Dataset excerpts
+++++
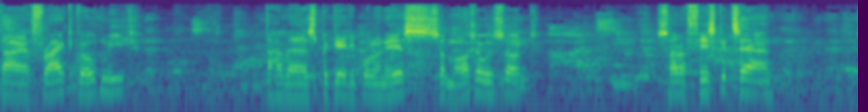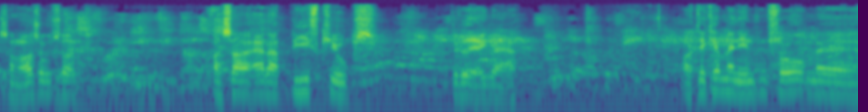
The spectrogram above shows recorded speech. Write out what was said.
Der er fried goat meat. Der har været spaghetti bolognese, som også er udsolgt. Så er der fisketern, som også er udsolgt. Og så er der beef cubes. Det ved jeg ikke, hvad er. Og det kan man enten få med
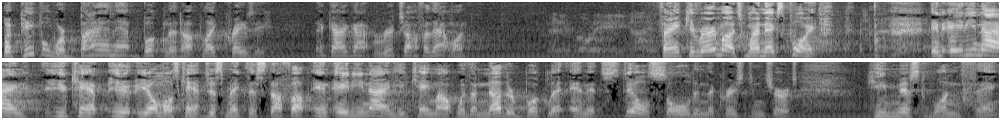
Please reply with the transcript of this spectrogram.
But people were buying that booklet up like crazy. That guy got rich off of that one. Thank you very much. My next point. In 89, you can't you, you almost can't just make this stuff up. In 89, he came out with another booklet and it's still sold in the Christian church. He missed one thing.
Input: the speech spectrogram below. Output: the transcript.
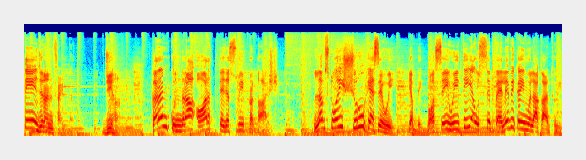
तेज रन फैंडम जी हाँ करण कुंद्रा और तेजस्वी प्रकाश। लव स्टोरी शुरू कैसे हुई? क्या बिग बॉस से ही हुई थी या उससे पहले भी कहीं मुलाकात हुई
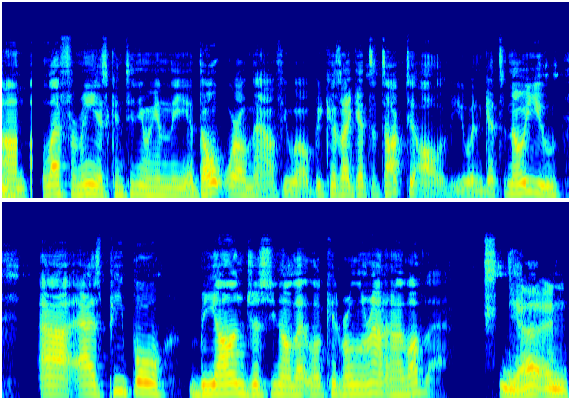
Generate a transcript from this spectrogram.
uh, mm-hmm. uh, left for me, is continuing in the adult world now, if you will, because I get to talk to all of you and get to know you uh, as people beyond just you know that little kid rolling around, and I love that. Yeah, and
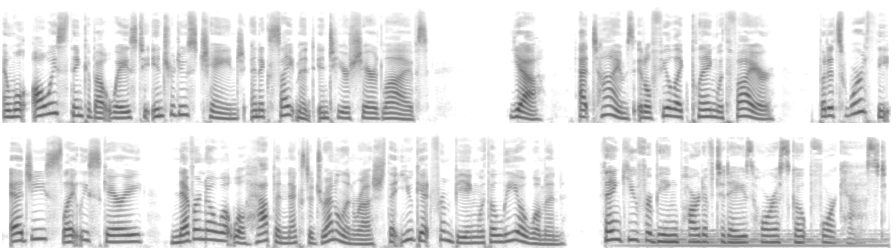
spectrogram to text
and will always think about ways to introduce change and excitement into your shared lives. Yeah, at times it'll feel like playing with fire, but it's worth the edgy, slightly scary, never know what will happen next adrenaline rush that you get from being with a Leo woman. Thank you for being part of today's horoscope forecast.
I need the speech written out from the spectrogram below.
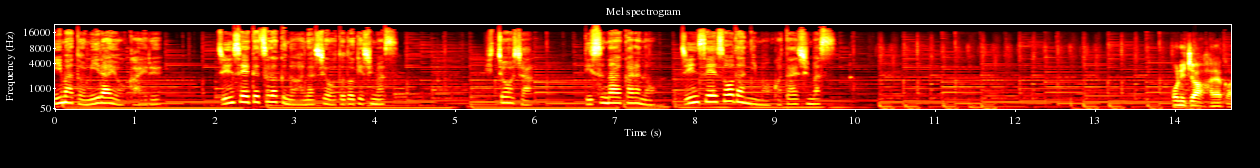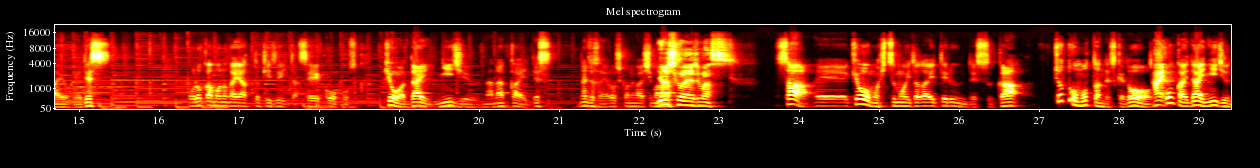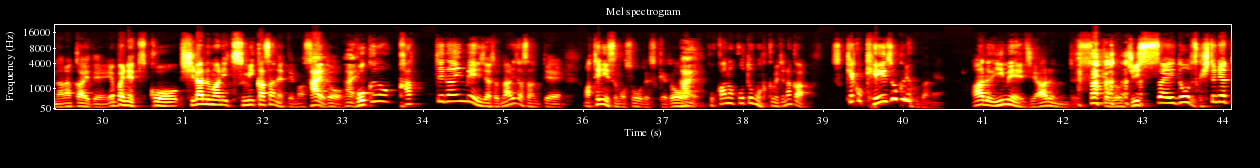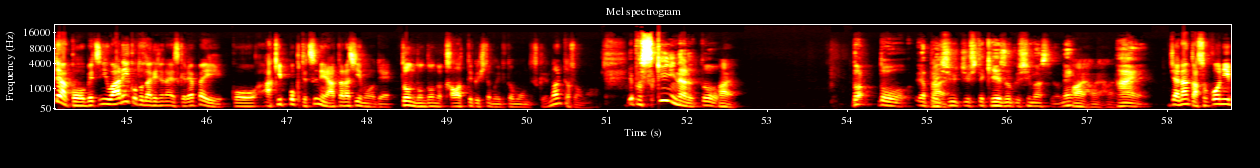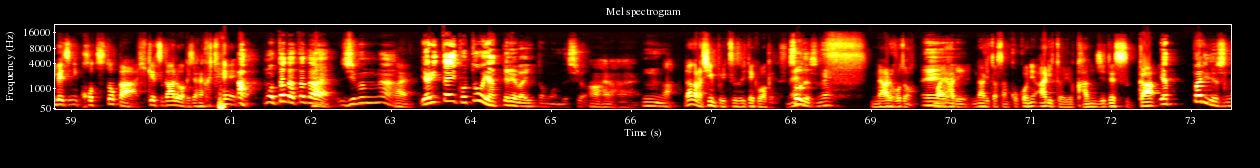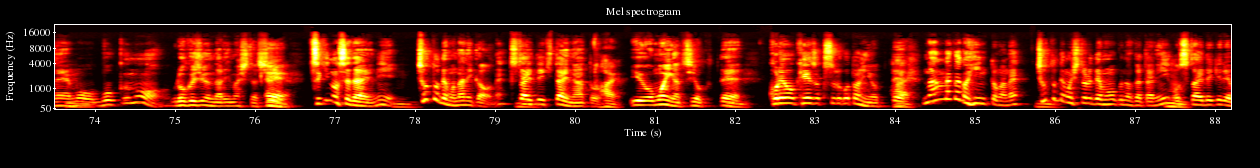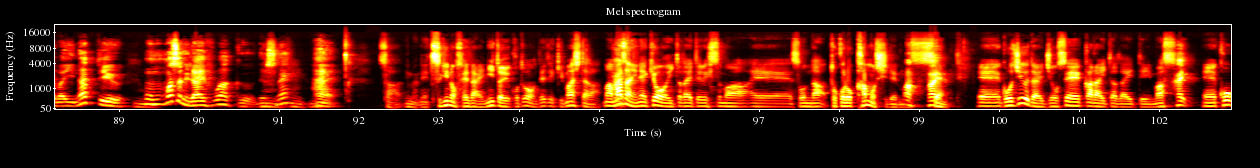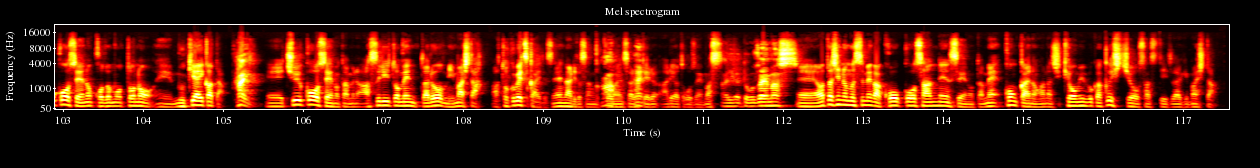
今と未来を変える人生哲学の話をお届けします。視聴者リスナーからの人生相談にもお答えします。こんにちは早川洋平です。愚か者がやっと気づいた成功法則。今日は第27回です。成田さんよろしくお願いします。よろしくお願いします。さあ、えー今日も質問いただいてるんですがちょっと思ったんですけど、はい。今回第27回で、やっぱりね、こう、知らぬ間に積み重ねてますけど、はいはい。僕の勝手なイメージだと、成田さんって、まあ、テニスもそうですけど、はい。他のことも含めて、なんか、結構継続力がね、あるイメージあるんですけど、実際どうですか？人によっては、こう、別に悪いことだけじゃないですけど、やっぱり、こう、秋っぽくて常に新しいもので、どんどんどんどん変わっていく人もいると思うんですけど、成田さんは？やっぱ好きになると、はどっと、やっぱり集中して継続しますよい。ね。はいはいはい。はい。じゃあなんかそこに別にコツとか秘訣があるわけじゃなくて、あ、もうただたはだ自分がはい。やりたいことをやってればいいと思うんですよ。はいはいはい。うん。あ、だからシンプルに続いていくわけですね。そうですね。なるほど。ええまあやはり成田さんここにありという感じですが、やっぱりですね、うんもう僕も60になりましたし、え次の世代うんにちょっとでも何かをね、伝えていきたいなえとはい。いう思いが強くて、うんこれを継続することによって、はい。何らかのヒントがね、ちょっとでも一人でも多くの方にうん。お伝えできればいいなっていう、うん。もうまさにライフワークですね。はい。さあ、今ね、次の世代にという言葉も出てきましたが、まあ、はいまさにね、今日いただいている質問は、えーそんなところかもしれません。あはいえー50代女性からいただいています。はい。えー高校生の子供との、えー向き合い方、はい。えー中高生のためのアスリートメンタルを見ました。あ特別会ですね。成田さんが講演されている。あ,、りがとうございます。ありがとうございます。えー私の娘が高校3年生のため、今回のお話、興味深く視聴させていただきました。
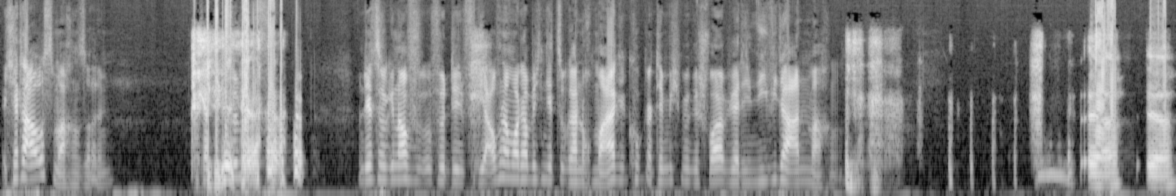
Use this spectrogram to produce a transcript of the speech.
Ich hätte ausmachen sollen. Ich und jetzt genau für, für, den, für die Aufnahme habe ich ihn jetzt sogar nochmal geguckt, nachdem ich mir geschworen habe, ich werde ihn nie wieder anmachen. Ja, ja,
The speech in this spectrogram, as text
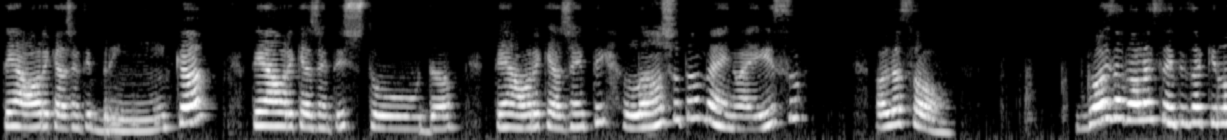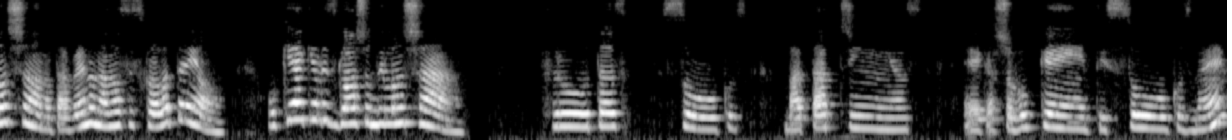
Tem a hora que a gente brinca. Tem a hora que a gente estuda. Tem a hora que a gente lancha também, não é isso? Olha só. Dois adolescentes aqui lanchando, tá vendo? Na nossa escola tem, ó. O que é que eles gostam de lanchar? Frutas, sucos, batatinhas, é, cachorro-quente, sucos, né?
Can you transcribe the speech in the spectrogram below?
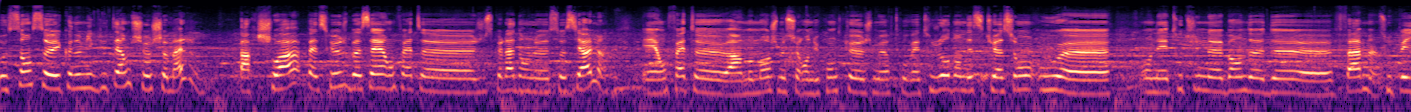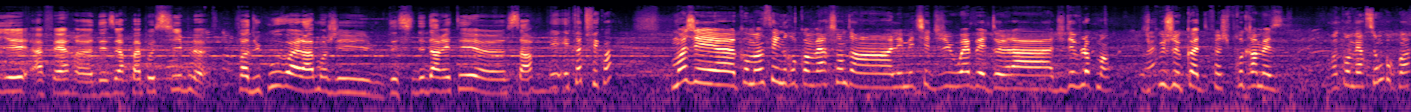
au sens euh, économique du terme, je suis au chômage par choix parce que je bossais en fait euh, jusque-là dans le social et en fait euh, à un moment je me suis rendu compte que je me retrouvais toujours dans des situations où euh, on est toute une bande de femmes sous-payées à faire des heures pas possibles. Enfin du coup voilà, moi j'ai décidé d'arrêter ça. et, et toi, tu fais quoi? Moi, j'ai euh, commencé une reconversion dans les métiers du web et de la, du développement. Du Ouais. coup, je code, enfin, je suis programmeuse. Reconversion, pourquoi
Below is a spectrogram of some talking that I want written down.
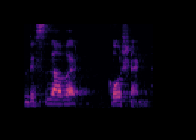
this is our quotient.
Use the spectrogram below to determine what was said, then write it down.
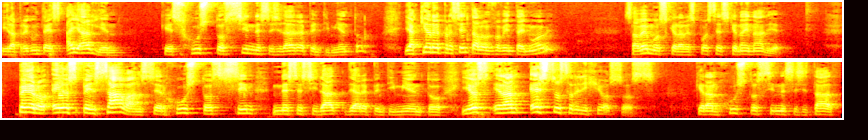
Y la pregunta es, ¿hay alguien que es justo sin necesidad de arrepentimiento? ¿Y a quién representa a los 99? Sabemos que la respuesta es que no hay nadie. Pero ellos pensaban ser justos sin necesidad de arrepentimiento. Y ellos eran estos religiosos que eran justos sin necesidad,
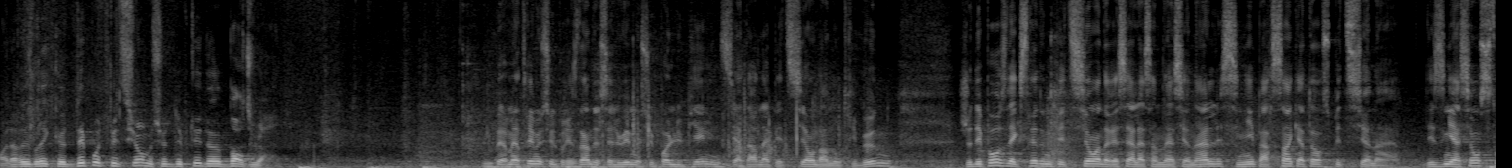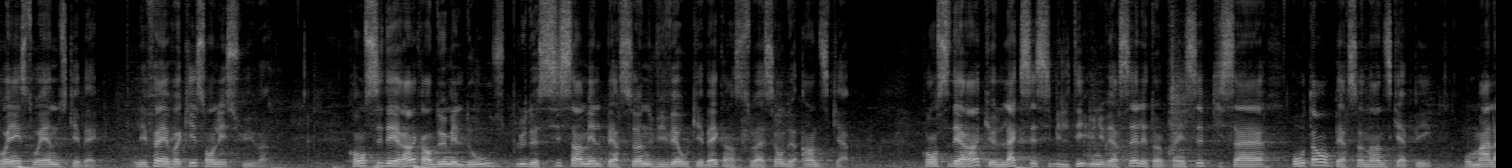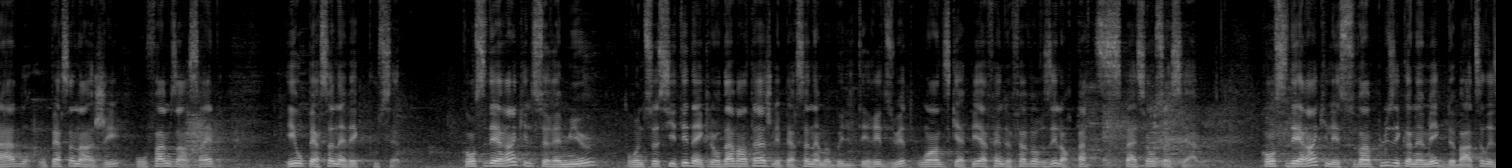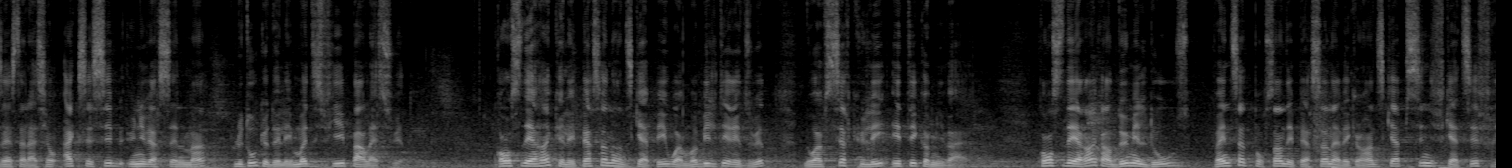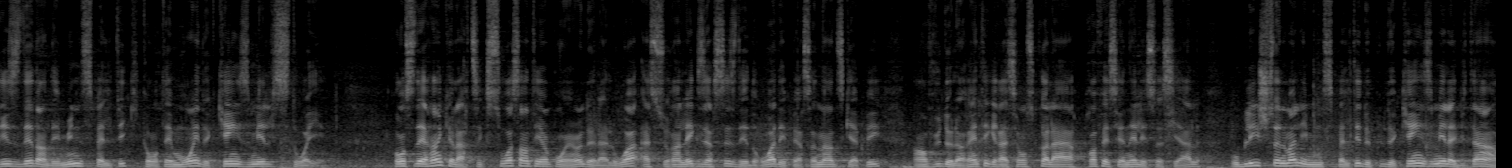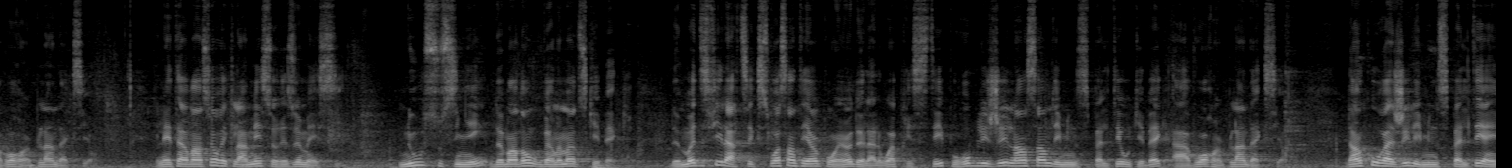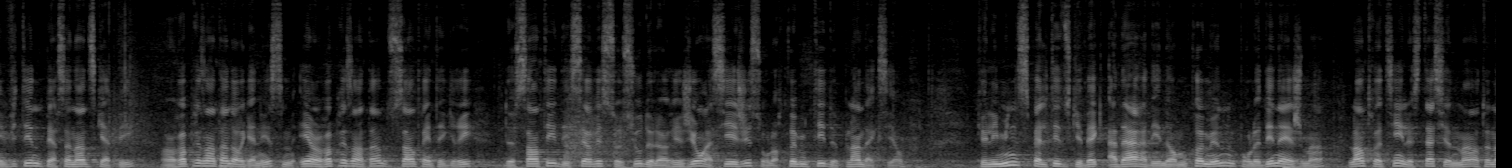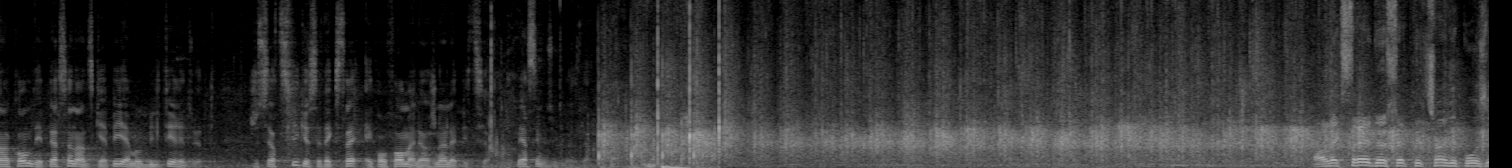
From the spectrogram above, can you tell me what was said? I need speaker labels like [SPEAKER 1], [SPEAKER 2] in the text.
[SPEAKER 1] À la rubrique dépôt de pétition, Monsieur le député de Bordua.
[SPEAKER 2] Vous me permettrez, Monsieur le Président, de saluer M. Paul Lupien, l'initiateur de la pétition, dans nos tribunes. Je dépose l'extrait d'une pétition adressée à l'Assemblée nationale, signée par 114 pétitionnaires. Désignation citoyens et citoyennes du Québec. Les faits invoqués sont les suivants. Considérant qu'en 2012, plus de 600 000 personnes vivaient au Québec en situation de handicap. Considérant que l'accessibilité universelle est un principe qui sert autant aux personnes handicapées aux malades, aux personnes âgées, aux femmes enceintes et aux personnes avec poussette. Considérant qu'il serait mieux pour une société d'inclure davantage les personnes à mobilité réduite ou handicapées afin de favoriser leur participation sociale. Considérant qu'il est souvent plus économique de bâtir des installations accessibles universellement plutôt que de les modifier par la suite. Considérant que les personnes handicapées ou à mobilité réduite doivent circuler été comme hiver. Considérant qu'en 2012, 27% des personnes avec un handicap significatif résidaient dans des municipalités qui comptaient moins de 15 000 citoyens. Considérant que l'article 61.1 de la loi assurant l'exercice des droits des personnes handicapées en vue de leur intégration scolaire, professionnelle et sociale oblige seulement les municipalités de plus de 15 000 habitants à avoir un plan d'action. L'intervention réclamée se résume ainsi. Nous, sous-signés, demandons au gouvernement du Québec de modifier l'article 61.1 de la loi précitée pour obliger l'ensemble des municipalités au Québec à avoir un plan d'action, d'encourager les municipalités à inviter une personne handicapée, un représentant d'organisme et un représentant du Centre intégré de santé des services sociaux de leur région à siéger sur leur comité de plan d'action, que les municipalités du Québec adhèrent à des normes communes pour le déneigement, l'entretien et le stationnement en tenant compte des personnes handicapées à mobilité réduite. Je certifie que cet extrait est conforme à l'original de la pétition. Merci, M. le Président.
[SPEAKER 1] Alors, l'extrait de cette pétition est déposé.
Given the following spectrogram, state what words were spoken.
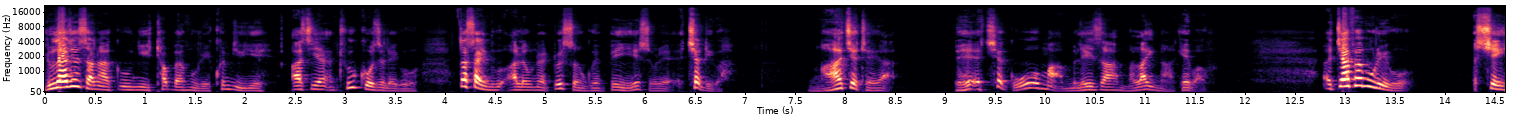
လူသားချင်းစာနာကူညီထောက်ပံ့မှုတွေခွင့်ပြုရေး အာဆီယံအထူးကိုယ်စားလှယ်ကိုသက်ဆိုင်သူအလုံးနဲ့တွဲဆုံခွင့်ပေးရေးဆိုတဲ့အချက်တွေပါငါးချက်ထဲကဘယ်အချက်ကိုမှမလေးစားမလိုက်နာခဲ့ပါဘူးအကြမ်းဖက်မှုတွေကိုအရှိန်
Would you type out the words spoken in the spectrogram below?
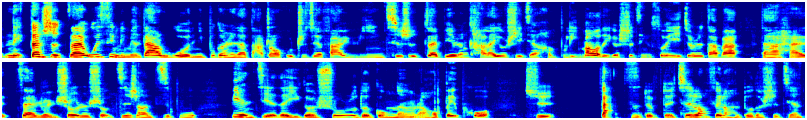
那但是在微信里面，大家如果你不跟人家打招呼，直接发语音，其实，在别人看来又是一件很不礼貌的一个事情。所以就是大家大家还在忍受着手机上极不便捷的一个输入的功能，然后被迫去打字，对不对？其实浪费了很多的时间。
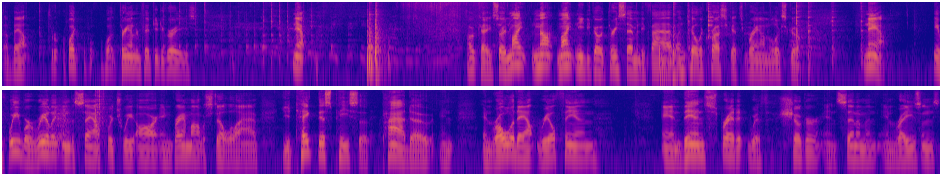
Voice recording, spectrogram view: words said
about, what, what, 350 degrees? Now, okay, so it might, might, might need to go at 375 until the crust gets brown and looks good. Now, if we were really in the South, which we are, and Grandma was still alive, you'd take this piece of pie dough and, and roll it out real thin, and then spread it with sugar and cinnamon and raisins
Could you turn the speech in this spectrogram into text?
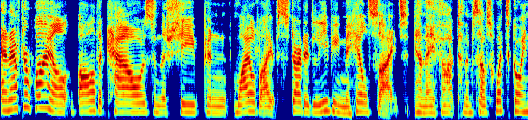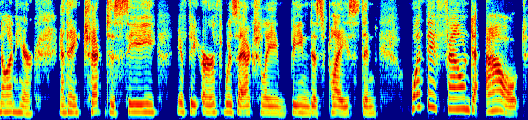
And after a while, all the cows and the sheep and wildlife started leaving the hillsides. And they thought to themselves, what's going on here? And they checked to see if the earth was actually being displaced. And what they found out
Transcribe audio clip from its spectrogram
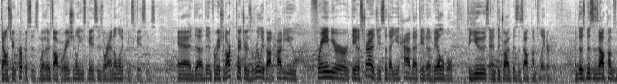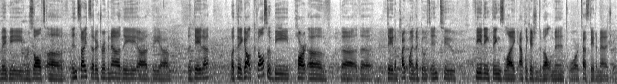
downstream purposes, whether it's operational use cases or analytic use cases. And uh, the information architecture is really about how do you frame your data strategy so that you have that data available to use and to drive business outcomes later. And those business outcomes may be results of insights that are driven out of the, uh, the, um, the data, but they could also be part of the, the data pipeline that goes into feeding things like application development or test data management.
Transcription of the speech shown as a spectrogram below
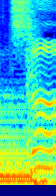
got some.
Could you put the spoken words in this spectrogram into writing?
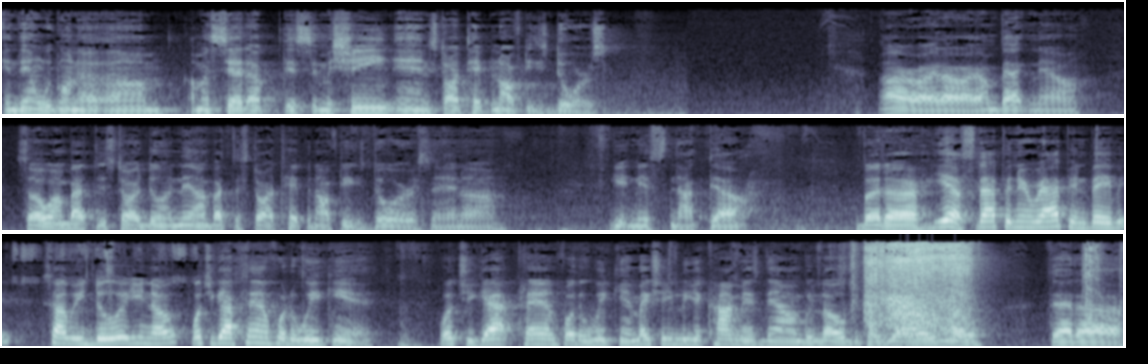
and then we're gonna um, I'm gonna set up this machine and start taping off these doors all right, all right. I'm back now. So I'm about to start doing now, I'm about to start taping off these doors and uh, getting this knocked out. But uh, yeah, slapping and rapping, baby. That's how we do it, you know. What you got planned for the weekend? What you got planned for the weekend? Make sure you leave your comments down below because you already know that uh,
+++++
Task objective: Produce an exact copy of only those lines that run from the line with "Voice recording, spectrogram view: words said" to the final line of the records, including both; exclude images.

Exercise solution:
Voice recording, spectrogram view: words said
about, what, what, 350 degrees? Now, okay, so it might, might, might need to go at 375 until the crust gets brown and looks good. Now, if we were really in the South, which we are, and Grandma was still alive, you'd take this piece of pie dough and, and roll it out real thin, and then spread it with sugar and cinnamon and raisins
Could you turn the speech in this spectrogram into text?
And after a while, all the cows and the sheep and wildlife started leaving the hillsides. And they thought to themselves, what's going on here? And they checked to see if the earth was actually being displaced. And what they found out
Transcribe audio clip from its spectrogram
downstream purposes, whether it's operational use cases or analytic use cases. And uh, the information architecture is really about how do you frame your data strategy so that you have that data available to use and to drive business outcomes later. And those business outcomes may be results of insights that are driven out of the, uh, the, um, the data, but they could also be part of the, the data pipeline that goes into feeding things like application development or test data management.
Transcription of the speech shown as a spectrogram below
got some.
Could you put the spoken words in this spectrogram into writing?
and then we're gonna um, I'm gonna set up this machine and start taping off these doors all right, all right. I'm back now. So I'm about to start doing now, I'm about to start taping off these doors and uh, getting this knocked out. But uh, yeah, slapping and rapping, baby. That's how we do it, you know. What you got planned for the weekend? What you got planned for the weekend? Make sure you leave your comments down below because you already know that uh,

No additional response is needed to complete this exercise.